The high-level backgrounds of Chain Bridge I echo another controversial SPAC with elite former government officials, Pine Island Acquisition Corp., a fund formerly led by Tony Blinken and Lloyd Austin. Blinken and Austin left the fund shortly before being confirmed as the secretary of state and defense secretary under President Joe Biden.
Chain Bridge I’s statement advertises its board as a “competitive advantage” with careers “working with emerging national security and technology companies” and “strategic deal-making in the national security, technology and telecommunications sectors.”
In-Q-Tel, first chartered by the CIA in 1999, exists to “exploit and develop new and emerging information technologies and pursue R&D that produce innovative solutions to the most difficult problems facing the CIA and Intelligence Community.”
Operating as an early stage venture capital fund and as a formal link between the CIA and Silicon Valley’s innovators, In-Q-Tel invests in startups developing cutting-edge technology that can be deployed for intelligence agency purposes. In-Q-Tel backed Keyhole, a geospatial data company — technology that formed the foundation for Google Earth. Geofeedia and PATHAR, two In-Q-Tel backed startups, have been widely used by law enforcement to mine Instagram, Twitter, and other social media networks to track protests and potential criminal activity. As The Intercept reported, In-Q-Tel also quietly backed a skincare company that developed a painless method for removing the outer layer of skin, a technique for obtaining unique biomarkers, including potential DNA collection.
In addition to a budget provided by the Department of Defense and CIA, In-Q-Tel earns revenue by selling equity of startups it acquires. Its recent portfolio includes firms involved in social media surveillance, artificial intelligence, and autonomous drones.
The number of SPACS launched per year surged to 248 in 2020, more than 10 times the annual average for the decade prior, as frenzied investors took advantage of the early pandemic market boom and the surge of retail investors. The following year, a record 623 SPACs began trading.
SPACs also pose a significant risk of fraud; following the skyrocketing growth of the model has been a lengthy list of investor lawsuits and companies that failed to deliver on their promises.
Azkazoo, a music streaming service that went public through a SPAC acquisition, claimed that it had 38.2 million registered users, 4.6 million paying subscribers, and over $120 million in revenue, according to the Securities and Exchange Commission. In fact, the company had no users or revenue.
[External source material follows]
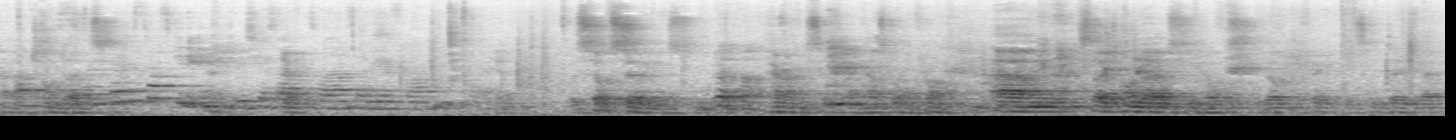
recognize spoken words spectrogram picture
Uh, Tom so Davis. can I just ask you to introduce yourself Yeah. as well so we have one? The self-serving is apparently something else where I'm from. Um, so Tom Davis from the Office of Development Effectiveness and DFAT.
The firm reached a $38.8 million settlement with the SEC.
Nikola Corporation, an electric truck company that was once a darling of the SPAC acquisition model as its stock catapulted in value in 2020, agreed in December to a $125 million settlement over claims that the company misled investors about its technology. The stock now trades at slightly below $7 a share, nearly a tenth of the value of its peak two years ago.
SPACs also pose distinct risks for outside investors because sponsors are able to acquire equity for free or at deep discounts. In many SPAC deals, sponsors have been able to walk away with profit even with a sinking stock price. In other words, the potential for fraud is higher because the risk carried by bad bets is often weighted greater on regular investors than wealthy SPAC sponsors.
“Conflict of interest doesn’t begin to capture the level of influence peddling potentially involved in this deal,” said Hartung.
Update: May 5, 2022, 3:00 p.m.
This article was updated with a statement from In-Q-Tel.